My name is Dominic Yeo (pronounced “Yo”) and I am a tenured associate professor at the Department of Communication Studies, Hong Kong Baptist University. Born and raised in Singapore, I graduated with a PhD in social psychology from University of Cambridge and a first class honours bachelor's degree in communication from National University of Singapore.
I was awarded two competitive research grants from Hong Kong's Research Grants Council (RGC), under the General Research Fund (GRF) and Early Career Scheme (ECS) respectively, to investigate young people's use of social media and the implications for their wellbeing. My work has been published in flagship and leading communication journals such as Journalism & Mass Communication Quarterly, Mobile Media & Communication, Health Communication, and Journal of Health Communication. I serve on the editorial boards of Mobile Media & Communication, Personal Relationships, and Frontiers in Communication.
Broadly speaking, my research examines communication practices and sociocultural phenomena around sexuality, health, and technology, particularly among lgbtq+ and young people.
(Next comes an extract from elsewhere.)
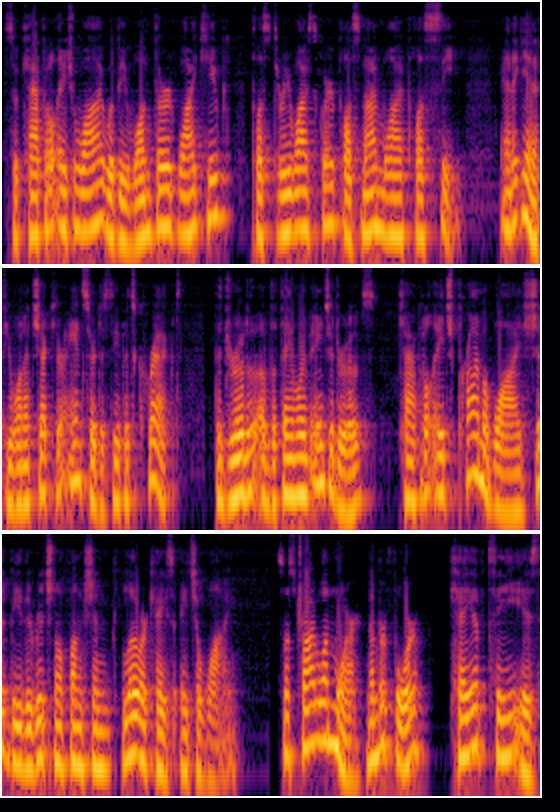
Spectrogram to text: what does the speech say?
So capital H of y would be 1 third y cubed plus 3y squared plus 9y plus c. And again, if you want to check your answer to see if it's correct, the derivative of the family of antiderivatives capital H prime of y should be the original function lowercase h of y. So let's try one more. Number 4, k of t is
The three major themes of my empirical work, spanning qualitative and quantitative social scientific methods, are:
Social media use, encompassing social networking sites, mobile apps, and user-generated content
Digitally mediated self-disclosure, intimacy, and supportive communication
Lived experiences and lay articulations of health, especially in relation to sexuality or mental distress
The central theoretical concern of my scholarship is how social actors negotiate emergent and problematised ideas and practices. This curiosity has driven me to explain the emergent rise of user-generated videos in Hong Kong through the efforts of journalists at communicating the legitimacy of the practice (Yeo, 2016) as well as account for Hong Kong people’s differential attitudes towards social acceptance of gay/lesbian people, sexual orientation discrimination protection, and same-sex marriage through the influence of underlying sociocultural factors (Yeo & Chu, 2018). More recently, my co-author and I explicate how Hong Kong youth negotiate the drawbacks and disconnectivity of social media in their political engagement by theorising and illustrating their social media ambivalence and disconnective practices (Chu & Yeo, 2020).
Beyond this curiosity-driven agenda, much of my work coalesces around sexuality, health, and technology across two lines of inquiry:
Socio-cultural aspects of HIV prevention and care among men who have sex with men (MSM). This research programme has shed light on the sexual risk behaviours of young MSM in relation to heteronormative and romantic beliefs (Yeo & Fung, 2016) and the use of gay mobile dating apps (Yeo & Ng, 2016) as well as identified the salient social-cultural factors of HIV-related stigma among the Chinese general population in Hong Kong (Yeo & Chu, 2017a).
The role and impact of communication technologies and practices around intimate aspects of young people’s lives. This research programme has offered a novel perspective in explaining the reformation of social arrangements engendered by mobile dating apps through the social concept of time (Yeo & Fung, 2018) and challenged the cautionary views towards peer information exchange in sexual health communication literature by showing how social networking sites such as Facebook can facilitate supportive communication among young people on sensitive health topics (Yeo & Chu, 2017b).